The 4C visits the Brunnenburg

On March 13 the class 4C visited the Brunnenburg in Dorf Tirol. The Brunnenburg is an agricultural museum and the residence of Mary de Rachewiltz, the daughter of Ezra Pound. Ezra Pound is one of the most prominent American poets of the 20th century and his works include "Ripostes"(1912), "Hugh Selwyn Mauberley" (1920) and the "Cantos" (1917-1969),  which were partly written in the Brunnenburg.We have read a few of his beautiful poems such as "In a Station of the Metro" and "The Garden" during our English lessons with Mrs. Holzner.
When we arrived at the Brunnenburg, Michael de Rachewiltz, the grandchild of Mary, kindly welcomed us and led us to some American students of ecological studies, who we would get to know more closely on that day and who are going to stay there together with two of their University professors for a whole semester.

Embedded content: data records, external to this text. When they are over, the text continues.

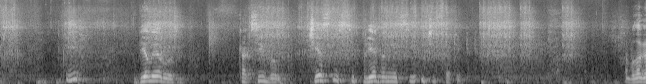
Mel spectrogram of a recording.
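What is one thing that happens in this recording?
A man speaks calmly in a large echoing hall.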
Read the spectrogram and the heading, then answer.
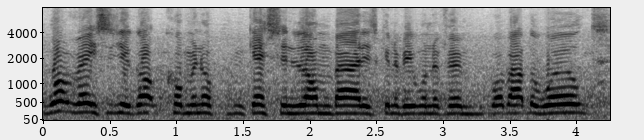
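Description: A man's voice: high-pitched, flat delivery, quick pace. A man asking questions as an interviewer in a casual, chatty style. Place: indoor trade show. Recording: noisy trade show hall, background ambience.

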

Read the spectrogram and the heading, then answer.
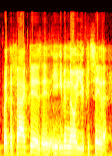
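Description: Male caller, online debate, halting and insistent, lots of restarts, bright sharp voice. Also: medium pitch, steady tone, low-quality recording. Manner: halting, repeats words, insistent.

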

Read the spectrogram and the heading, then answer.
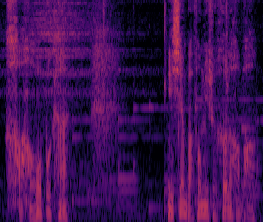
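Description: Casting: male actor as doting boyfriend in audio drama, low-pitched, patient, coaxing, music behind him. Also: animated, normal speed. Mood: tender, soothing. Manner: soothing, coaxing. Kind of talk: Chinese audio drama acting.

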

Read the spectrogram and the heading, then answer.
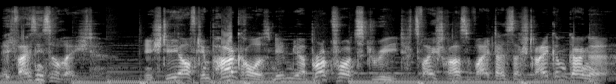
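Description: An actor playing a nervous reporter calling in a strange scene in a radio drama. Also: male voice, medium pitch, animated, moderate pace, bright, forceful tone, faint music behind. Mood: alarmed. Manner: tense, alarmed. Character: nervous male reporter on a rooftop. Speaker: field reporter.

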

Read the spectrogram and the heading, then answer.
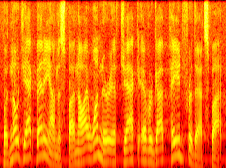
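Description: A man's voice: a little high, big pitch swings, moderate pace, vocal fry, a little hiss or hum. A man hosting a nostalgia program with casual, somewhat hesitant commentary.

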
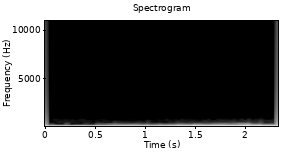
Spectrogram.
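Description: GarageBand 'Sequence Element 4' synthesizer arpeggio playing with its filter cutoff near the lowest setting, so the repeating notes come through as a muffled, deep bass pulse with barely any upper tones.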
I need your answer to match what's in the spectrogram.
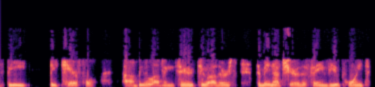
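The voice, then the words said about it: Raspy, hoarse voice. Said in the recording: “I'm apologizing for my raspy voice, and I'll try to get on mute when I cough”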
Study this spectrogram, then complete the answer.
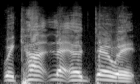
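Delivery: high, lightly voiced young woman; Margaret's voice. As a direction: lift the voice for the young witch.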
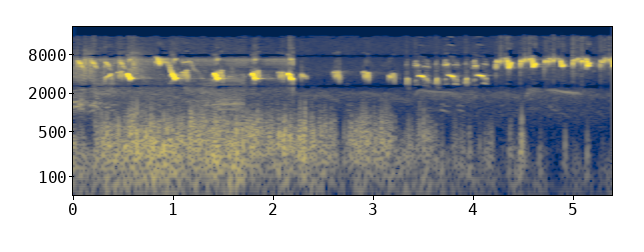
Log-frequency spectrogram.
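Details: Bluethroat song in spring in the Netherlands, where the birds favour wet, marshy areas and males sing to attract females: a fast, varied run of high, ringing, metallic notes, some repeated in quick series, over a steady low rumble of wind or traffic.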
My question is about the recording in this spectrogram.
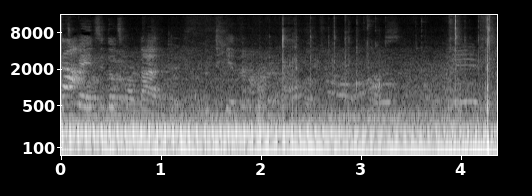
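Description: Steady low drone of a semi-submersible boat's engine, heard from inside its underwater viewing cabin.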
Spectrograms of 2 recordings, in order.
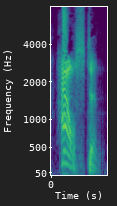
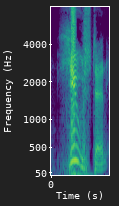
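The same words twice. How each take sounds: First: The first syllable sounds like 'how'. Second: The first syllable does not sound like 'how'. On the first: The speaker calls it right. "Phonetically, he spells it H-O-W-S-T-O-N" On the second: The speaker calls it wrong. "county is not Bill Houston"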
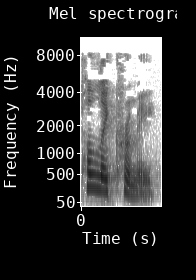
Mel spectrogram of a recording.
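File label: "polychromy", English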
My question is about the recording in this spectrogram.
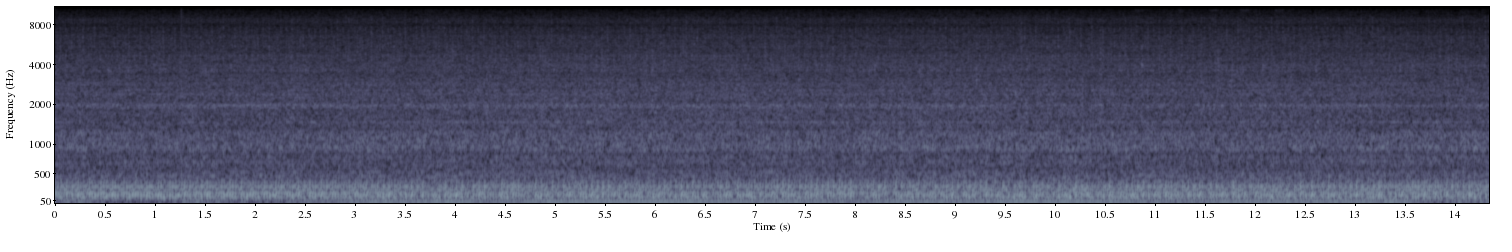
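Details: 1988 Nissan D21 truck, 2.4L Z24 petrol engine, after the vacuum line repair for a rough surging idle. The idle is steady and even with no surging or hunting, a constant low rumble. This is a normal idle.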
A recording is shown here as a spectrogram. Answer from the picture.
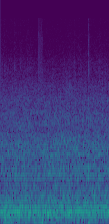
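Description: Steady background hum with faint low tones and no speech, and a couple of faint soft clicks.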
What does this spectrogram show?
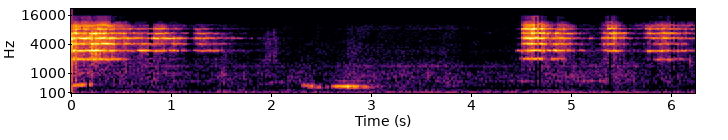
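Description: Birds calling: a high, ringing call at the start and a run of short high calls from about four and a half seconds, with two short low notes, one at the start and one about two and a half seconds in.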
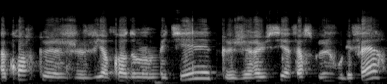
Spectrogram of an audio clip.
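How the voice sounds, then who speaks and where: With a bright, sharp tone, a woman speaks at a moderate pace in a medium pitch. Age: 40s. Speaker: singer. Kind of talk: interview. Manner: animated.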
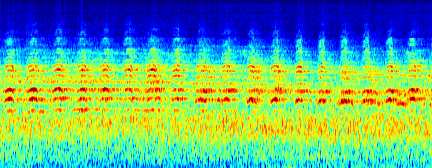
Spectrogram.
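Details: Resident pair of white-bellied sea eagles in Singapore honking loudly at an intruding, almost-adult young eagle circling their territory. Goose-like, nasal harmonic honks are repeated about twice a second over steady background noise.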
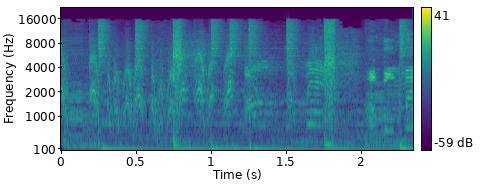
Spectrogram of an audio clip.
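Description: Instrumental stretch of a hip hop track: a drum beat over heavy bass, with turntable scratching.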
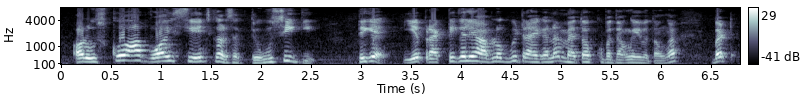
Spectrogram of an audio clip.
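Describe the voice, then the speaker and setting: A man with an Indian accent and a slightly high-set voice presents a casual tutorial. He explains each step conversationally. He keeps checking in with the listener as he goes. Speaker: tutorial host.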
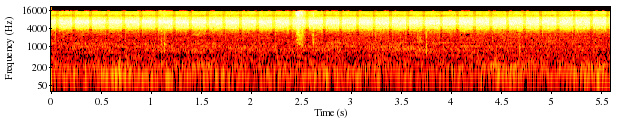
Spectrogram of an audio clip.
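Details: High in the treetops a green annual cicada (Tibicen linnei) keeps up an unbroken shrill buzz with fast regular pulses; two brief sharp ticks stand out.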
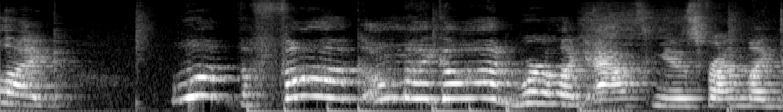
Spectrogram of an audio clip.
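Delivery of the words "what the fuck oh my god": high-pitched mock shock; shocked reaction. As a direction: act out stunned alarm, way up high. Retells group's shock at a collapse.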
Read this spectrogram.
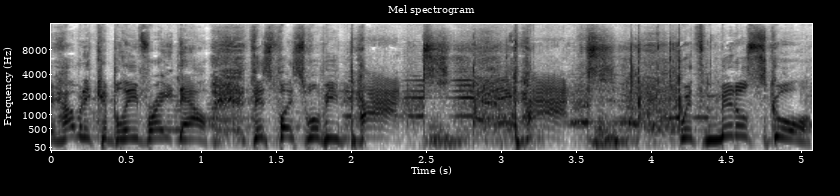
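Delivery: rising sung preaching, building up; half-sung sermon build. Acted.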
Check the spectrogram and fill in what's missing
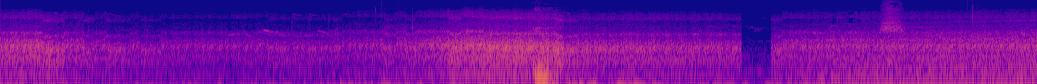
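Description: A model railway locomotive rolls out of a shadow station, a continuous low rumbling of wheels on track that swells in the middle, heard under someone talking.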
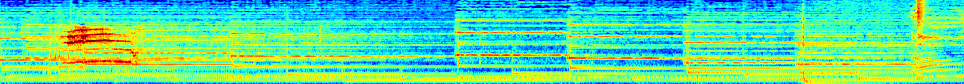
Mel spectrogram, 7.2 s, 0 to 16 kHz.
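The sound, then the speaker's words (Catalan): A cat meows softly near the start and again briefly at the end, heard over sustained, slowly shifting musical tones with no talking; the meow is of Félicette, the French cat launched into space on 18 October 1963. “A veure, explica'ns de qui és aquest miol tan adorable.”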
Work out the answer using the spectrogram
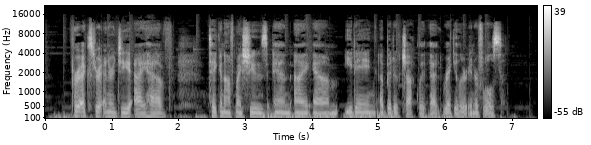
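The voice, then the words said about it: Slightly out of breath. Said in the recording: “little out of breath”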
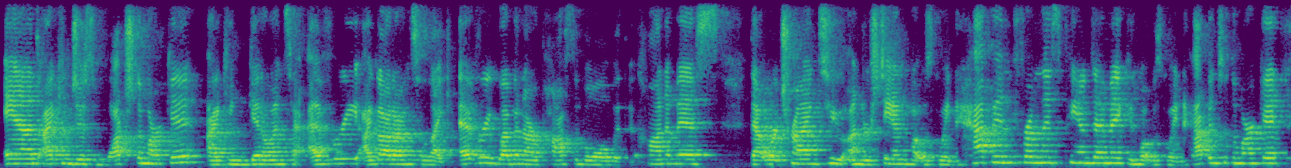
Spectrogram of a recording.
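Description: A middle-aged woman talking casually as a podcast guest, animated, acting out the voices she quotes. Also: medium pitch, brisk, few pauses, roomy sound, poor audio. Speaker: podcast guest, real estate investor and coach. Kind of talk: casual interview chat.

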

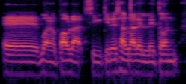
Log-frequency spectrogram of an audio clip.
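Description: A man from hosts a casual podcast in a halting way, often repeating his words. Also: lowish voice, monotone. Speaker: host, coach.

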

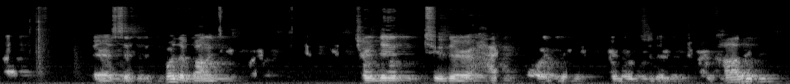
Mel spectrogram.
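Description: A very deep-voiced man speaking over a video call whose sound breaks up and loops with echo. He comes across distant and muffled, as if from across a room on a lo-fi line. His delivery is halting and full of fillers. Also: a little mellow. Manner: halting, many ums and uhs. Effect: breaking-up echoey video-call audio. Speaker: guest event organizer. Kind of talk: remote interview, promoting an event. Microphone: laptop on a video call.

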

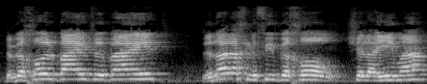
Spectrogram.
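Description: A man teaching a Torah lesson as a rabbi, animated and asking his listeners questions. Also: extremely high pitch, reverberant, rough recording.

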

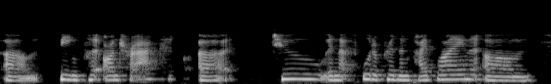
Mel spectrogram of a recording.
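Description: A young adult woman from Peru, raised in Los Angeles, speaking reflectively as a podcast guest with many pauses and restarts. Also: medium pitch, steady tone. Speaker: guest, racial equity educator. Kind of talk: casual interview talk. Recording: tinny phone-like line.

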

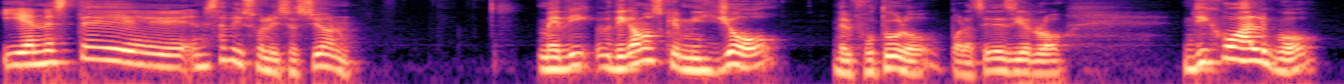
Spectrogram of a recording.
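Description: A man's voice: on the high side, sing-song, measured pace. Man hosting a motivational podcast. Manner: warm conversational, frequent "¿vale?" and "¿no?" tags; guides listener through affirmation exercise. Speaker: podcast host.

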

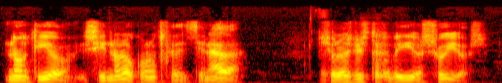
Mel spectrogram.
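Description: A man's voice: mid-range voice, fairly even intonation, moderate pace, a little mellow, dry recording, highs cut off. A man from Catalonia with a faint Catalan accent, chatting as a podcast guest, rambling, hunting for words and swearing casually. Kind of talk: casual chat.

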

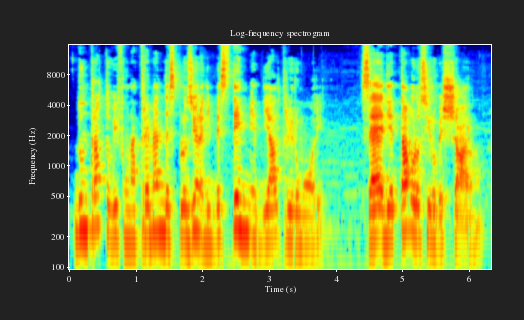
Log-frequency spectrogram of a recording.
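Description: A woman's voice: fairly low pitch, fairly quick, faint music behind. Woman narrating a classic adventure tale. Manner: steady, expressive storytelling. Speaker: audiobook narrator. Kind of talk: scripted narration of a classic novel.

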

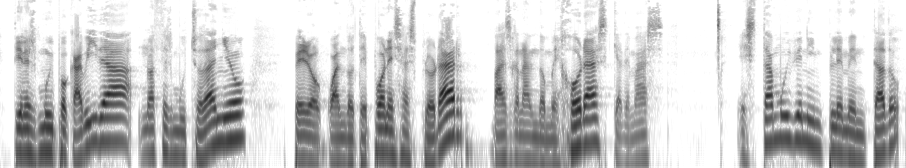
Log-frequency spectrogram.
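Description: A man's voice: mid-range voice, dry recording. Dry-sounding Andalusian man chatting. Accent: Andalusian Spanish. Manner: emphatic, colloquial, swears casually. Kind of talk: casual chat about video games.

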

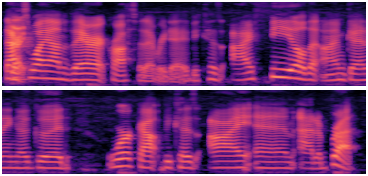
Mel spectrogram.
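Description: A young woman with a somewhat low voice chatting as a podcast guest. She rambles loosely and leans on filler words as she explains things. The sound is dry and close, with little room around it. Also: moderate pace, bright, forceful tone, clean tone, no echo. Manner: rambling, full of "like" and "um". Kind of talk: casual chat.

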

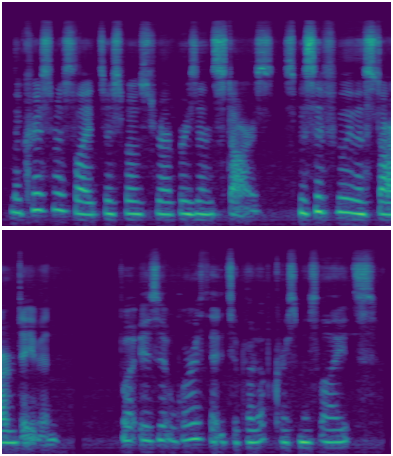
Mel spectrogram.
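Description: A woman reads a prepared talk with dry, deadpan humor. Her voice sits a bit high and stays flat in pitch. It sounds close and dry. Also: no echo, rough recording. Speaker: presenter. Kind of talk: scripted informative talk.

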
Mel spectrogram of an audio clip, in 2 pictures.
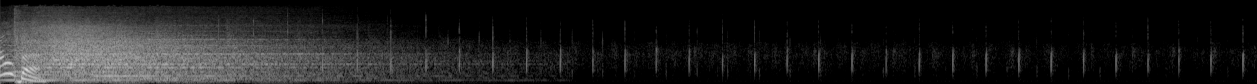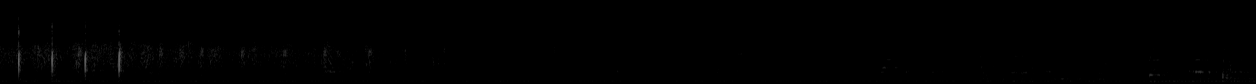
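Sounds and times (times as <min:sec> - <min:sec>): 
audience applause welcoming a speaker: 0:00.0 - 0:17.1
speech: 0:00.2 - 0:00.6.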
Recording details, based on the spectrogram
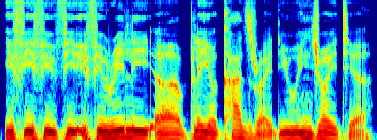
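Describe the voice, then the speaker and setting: A man's voice: medium pitch, steady tone, moderate pace, warm tone, no echo, clean studio sound. A young man from Zimbabwe, a musician guest on a radio interview, answering earnestly and often restarting his words. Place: radio studio.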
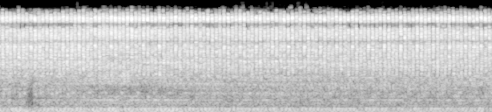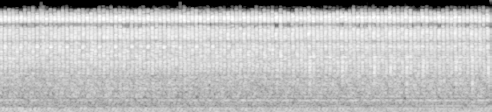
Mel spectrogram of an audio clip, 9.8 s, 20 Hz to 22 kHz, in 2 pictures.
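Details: 1998 Jeep Wrangler TJ 2.5L 118hp warm above 2000 rpm at half throttle: repeating knock about three a second over hissy hum; absent at full or zero throttle; oil pressure drops once warm after about 15 minutes.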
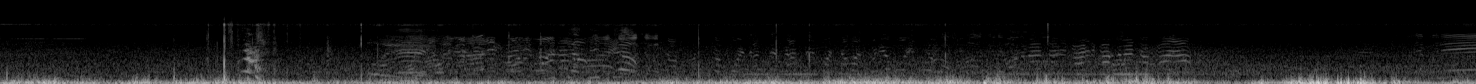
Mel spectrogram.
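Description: Wind blows across an open field outdoors.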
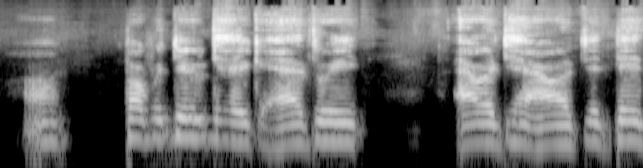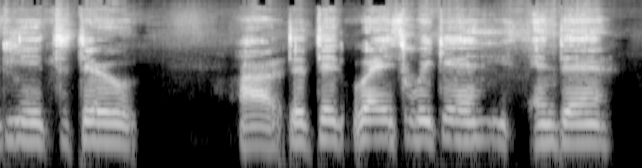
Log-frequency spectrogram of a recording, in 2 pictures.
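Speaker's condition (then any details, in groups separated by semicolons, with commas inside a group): Cerebral palsy; from birth, spastic quadriplegia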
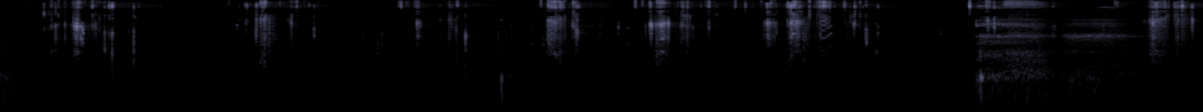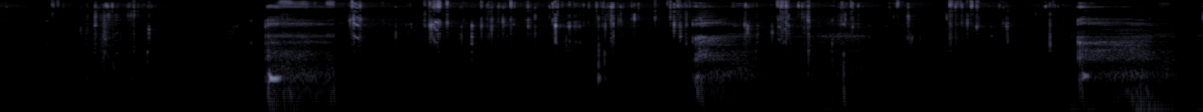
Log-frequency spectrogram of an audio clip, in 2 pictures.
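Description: Crunchy chewing and biting while someone tastes food: many irregular crisp bites and wet chews come in short clusters with brief pauses. Soft overall, with no talking.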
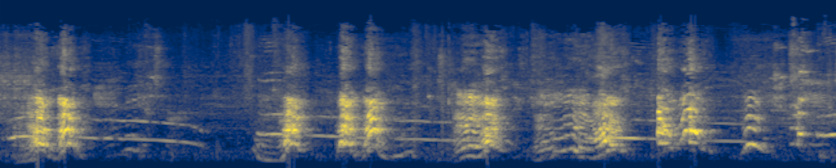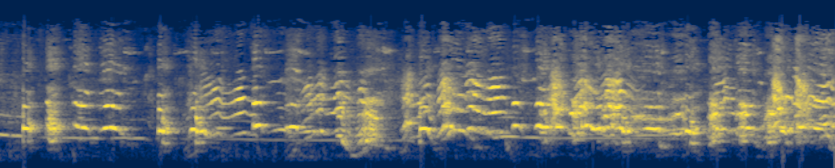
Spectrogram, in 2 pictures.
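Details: Four dogs howling together as a quartet: long wavering tonal howls, several voices overlapping and sliding up and down, broken by short yelps and barks, growing denser toward the end.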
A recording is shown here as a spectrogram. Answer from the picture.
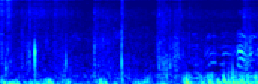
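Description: Footsteps on a dry dirt field path, a few soft crunches and scuffs, with a faint distant call near the end.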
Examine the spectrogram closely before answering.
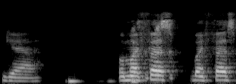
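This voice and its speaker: A woman with an English accent and monotone, flat intonation. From England. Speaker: children's book author and illustrator. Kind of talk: interview.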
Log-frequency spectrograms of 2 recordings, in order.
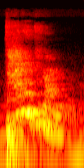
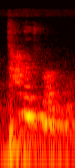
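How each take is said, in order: First: Said in the usual way. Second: 잘해주라는 said high and very soft; softer repeat. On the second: Shown as a demonstration.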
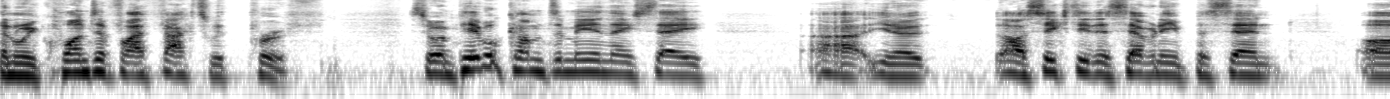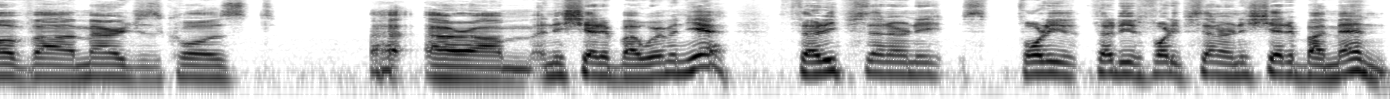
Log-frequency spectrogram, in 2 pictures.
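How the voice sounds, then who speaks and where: This man talks at a very fast pace. His pitch is fairly high. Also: ordinary pitch variation. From Australia, country New South Wales. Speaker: YouTube commentator. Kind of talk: live stream commentary with chat. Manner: articulate, careful pronunciation; hesitant with fillers.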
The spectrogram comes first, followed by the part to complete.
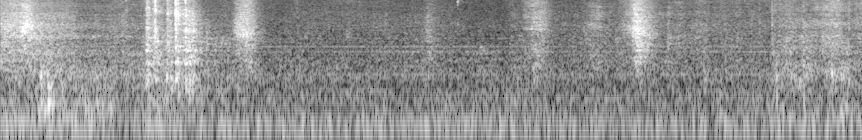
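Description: A few faint, short rustling strokes over near silence: a nail-art brush being wiped clean on a lint-free wipe. Several strokes fall in the first second and one more comes about three seconds in.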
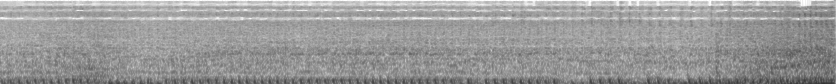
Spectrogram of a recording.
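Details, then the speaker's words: acelera vai acelera para p volta Ó tem uma falhada aí não foi ó então pode ser a vela "acelera vai acelera para p volta Ó tem uma falhada aí não foi ó então pode ser a vela"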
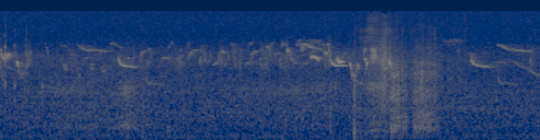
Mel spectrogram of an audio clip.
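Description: Faint birdsong from small birds: many short, high chirps and whistles, with a brief soft rustle a little past the middle.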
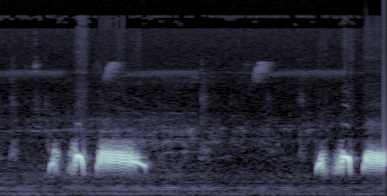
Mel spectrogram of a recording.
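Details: Decoy spotted dove cooing eagerly to stimulate other doves: low phrases made of two short staccato notes leading into a sustained coo, heard once fully and then starting again, over a faint low hum.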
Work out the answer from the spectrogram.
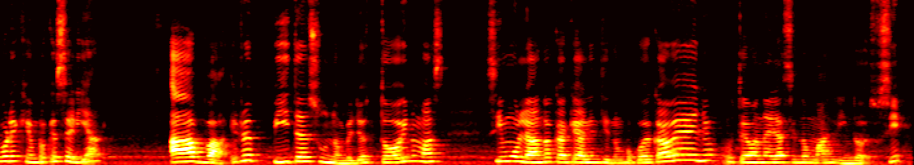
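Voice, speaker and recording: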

Firstly he introduced himself and the Brunnenburg, talking about when the castle was originally built and then rebuilt around 1900. Afterwards we split up into five groups and started doing some tasks together with the American students. We introduced ourselves and then we answered different questions about Ezra Pound. After all the group work was finished, the students showed us the Brunnenburg and its most astounding places, such as the castle tower, from which we could admire the beautiful view over Merano in more detail. After that we all came together in the "Ezra Pound room" to meet up with Mary de Rachewiltz. She turned out to be a very charming lady and she told us some interesting and personal facts about her father and her own life. Later she even read out one of Ezra Pound's cantos to us before we had the possibility to read out some of our self-made Haikus (a type of poem) to her ourselves. They all liked our poems very much and Mary de Rachewiltz encouraged us to carry on writing poetry. At approximately 12:00 pm we set off to Merano or, to be more precise, back to school.

It truly was an amazing and unique experience and it was just a great opportunity that we had the chance to read our own poems to Mary de Rachewiltz. It was really interesting to listen to her stories and to hear her speaking three different languages so well even though she spoke English most of the time.
(By Chiara Salvà, Clemens von Musil, Fabian Schmidt, Jakob Unterthurner)